Exercise requirements :: Return a copy of each line in the listing that includes the word "says".

Extracted information ::

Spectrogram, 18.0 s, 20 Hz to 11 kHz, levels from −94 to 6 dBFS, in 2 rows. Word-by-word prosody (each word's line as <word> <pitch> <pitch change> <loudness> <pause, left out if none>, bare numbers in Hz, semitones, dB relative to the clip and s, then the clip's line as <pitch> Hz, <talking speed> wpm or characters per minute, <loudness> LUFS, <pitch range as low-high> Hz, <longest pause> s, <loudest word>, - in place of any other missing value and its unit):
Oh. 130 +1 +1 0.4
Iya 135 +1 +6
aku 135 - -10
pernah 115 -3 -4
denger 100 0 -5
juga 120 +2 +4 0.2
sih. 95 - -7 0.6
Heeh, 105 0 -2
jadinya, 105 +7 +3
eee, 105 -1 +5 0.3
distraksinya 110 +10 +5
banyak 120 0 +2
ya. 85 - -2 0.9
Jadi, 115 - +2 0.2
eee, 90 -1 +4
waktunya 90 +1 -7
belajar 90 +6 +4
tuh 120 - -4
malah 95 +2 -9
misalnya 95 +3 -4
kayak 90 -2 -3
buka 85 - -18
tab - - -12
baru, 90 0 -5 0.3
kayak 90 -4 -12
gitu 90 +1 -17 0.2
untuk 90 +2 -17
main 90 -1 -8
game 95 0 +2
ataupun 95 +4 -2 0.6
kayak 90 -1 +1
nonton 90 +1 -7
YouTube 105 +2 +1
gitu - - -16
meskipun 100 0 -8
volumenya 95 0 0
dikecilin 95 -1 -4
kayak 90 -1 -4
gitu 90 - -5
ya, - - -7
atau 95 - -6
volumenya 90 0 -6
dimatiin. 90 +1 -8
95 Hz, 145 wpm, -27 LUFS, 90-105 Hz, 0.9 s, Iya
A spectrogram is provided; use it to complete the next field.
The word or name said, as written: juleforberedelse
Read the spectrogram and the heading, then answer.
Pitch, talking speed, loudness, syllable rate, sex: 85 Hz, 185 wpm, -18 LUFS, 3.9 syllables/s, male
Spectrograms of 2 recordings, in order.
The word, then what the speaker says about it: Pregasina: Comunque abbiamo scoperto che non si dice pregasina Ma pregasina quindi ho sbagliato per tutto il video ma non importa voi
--
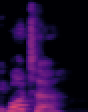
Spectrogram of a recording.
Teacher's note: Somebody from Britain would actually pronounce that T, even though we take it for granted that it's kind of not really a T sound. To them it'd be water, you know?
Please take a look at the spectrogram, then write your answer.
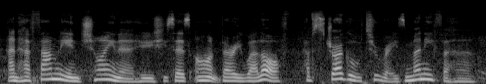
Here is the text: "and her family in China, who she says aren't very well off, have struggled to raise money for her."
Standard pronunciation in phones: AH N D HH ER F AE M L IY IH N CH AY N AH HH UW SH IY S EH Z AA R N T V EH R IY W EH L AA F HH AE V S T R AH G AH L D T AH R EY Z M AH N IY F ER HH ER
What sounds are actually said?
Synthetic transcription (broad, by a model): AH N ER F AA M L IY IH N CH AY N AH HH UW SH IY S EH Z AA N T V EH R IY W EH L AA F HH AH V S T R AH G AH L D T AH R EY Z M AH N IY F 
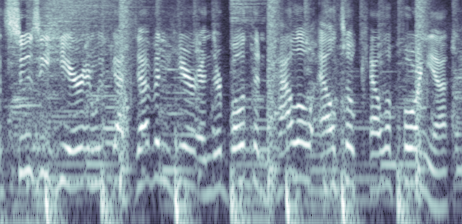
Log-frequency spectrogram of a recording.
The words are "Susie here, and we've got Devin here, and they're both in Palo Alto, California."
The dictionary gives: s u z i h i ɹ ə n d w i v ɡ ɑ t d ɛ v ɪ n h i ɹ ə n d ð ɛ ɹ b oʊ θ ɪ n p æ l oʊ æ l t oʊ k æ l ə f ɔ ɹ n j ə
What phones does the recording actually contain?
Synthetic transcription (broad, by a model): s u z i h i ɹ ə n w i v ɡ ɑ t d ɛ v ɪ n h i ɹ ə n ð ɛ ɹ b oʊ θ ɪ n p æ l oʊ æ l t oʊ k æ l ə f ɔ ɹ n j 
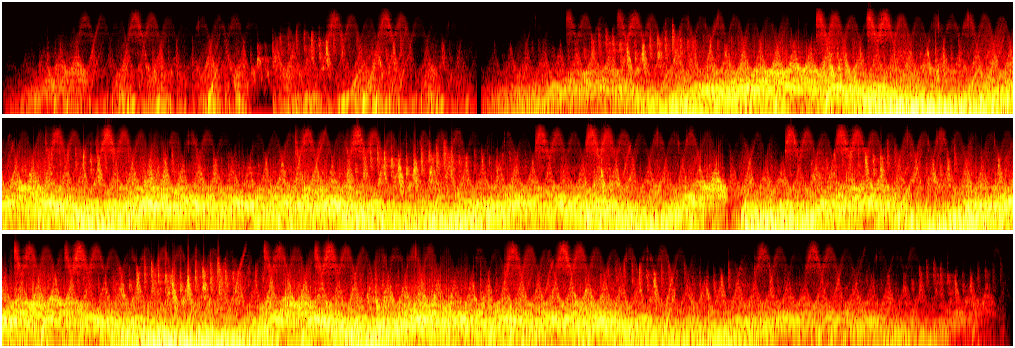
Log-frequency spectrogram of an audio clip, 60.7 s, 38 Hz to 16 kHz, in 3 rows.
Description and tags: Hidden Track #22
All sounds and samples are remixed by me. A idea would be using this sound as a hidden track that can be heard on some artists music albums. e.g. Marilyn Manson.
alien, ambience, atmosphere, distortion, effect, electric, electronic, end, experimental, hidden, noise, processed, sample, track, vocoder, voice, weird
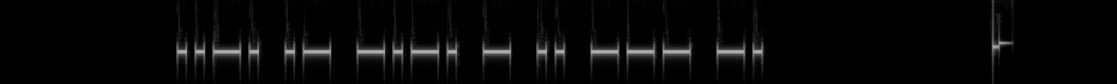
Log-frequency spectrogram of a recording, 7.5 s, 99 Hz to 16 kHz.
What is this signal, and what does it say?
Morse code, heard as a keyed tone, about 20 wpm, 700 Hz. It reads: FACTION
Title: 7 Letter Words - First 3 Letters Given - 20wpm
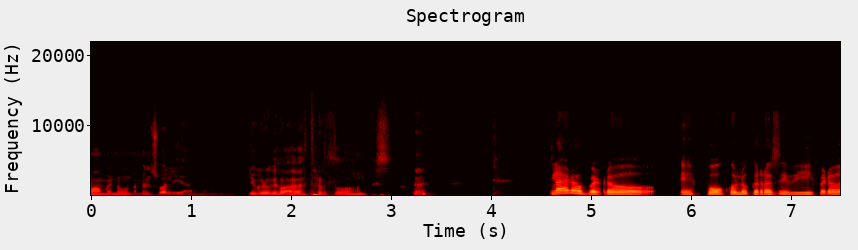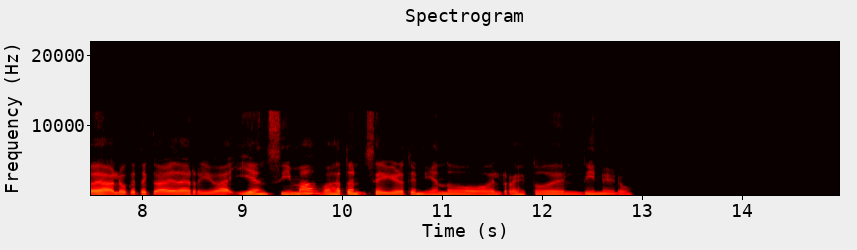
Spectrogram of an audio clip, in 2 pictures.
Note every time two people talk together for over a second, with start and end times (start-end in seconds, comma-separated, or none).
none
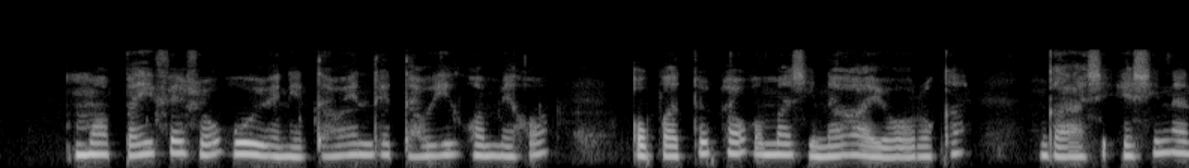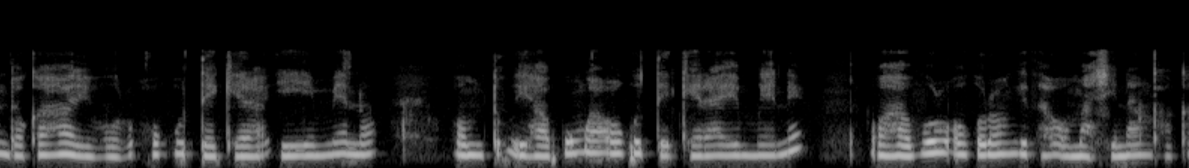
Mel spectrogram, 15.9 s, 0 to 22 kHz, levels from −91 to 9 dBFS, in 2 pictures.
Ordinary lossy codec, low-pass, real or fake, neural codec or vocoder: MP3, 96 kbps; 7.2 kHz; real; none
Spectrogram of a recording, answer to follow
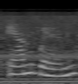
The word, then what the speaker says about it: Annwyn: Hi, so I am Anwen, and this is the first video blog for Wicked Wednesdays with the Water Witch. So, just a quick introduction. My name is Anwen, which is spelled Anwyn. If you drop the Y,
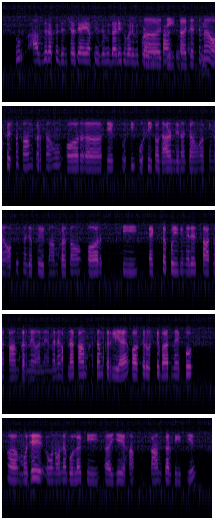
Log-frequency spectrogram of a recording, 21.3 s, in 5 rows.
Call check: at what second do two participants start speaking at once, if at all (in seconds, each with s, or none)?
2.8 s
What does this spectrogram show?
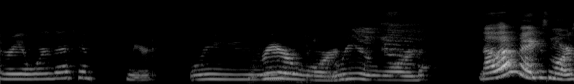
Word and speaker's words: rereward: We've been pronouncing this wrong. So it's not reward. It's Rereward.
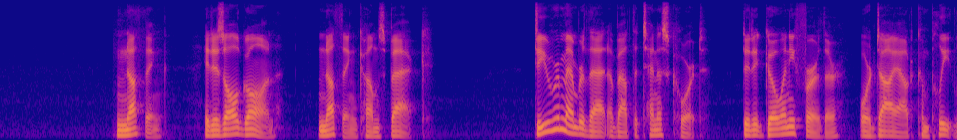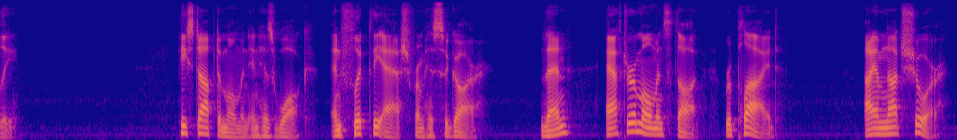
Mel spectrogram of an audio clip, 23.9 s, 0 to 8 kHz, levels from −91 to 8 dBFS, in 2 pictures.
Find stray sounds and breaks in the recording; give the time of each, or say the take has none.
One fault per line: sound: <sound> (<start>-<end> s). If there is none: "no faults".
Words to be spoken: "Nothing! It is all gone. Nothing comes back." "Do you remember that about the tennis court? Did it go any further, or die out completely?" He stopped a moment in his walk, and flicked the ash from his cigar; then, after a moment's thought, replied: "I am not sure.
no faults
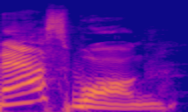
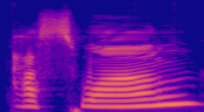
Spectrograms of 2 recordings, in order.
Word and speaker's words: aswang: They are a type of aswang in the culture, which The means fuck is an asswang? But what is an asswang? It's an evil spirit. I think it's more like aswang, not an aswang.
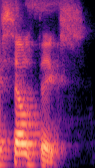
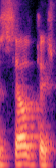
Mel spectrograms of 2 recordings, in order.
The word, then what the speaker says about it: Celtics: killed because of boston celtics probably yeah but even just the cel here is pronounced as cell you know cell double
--
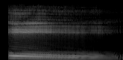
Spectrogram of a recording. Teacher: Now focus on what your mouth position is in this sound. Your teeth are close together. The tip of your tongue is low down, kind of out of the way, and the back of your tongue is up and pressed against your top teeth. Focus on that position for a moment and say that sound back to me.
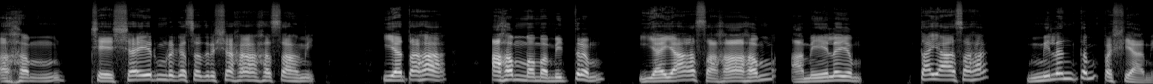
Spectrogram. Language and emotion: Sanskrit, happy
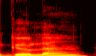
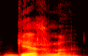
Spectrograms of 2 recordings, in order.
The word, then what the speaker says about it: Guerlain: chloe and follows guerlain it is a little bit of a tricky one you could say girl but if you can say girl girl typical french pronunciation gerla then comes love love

Expected answer ::
The word, then what the speaker says about it: Pregasina: Comunque abbiamo scoperto che non si dice pregasina Ma pregasina quindi ho sbagliato per tutto il video ma non importa voi
Here is the text: "and her family in China, who she says aren't very well off, have struggled to raise money for her."
The word, then what the speaker says about it: Annwyn: Hi, so I am Anwen, and this is the first video blog for Wicked Wednesdays with the Water Witch. So, just a quick introduction. My name is Anwen, which is spelled Anwyn. If you drop the Y,
The word, then what the speaker says about it: Celtics: killed because of boston celtics probably yeah but even just the cel here is pronounced as cell you know cell double
The word, then what the speaker says about it: Guerlain: chloe and follows guerlain it is a little bit of a tricky one you could say girl but if you can say girl girl typical french pronunciation gerla then comes love love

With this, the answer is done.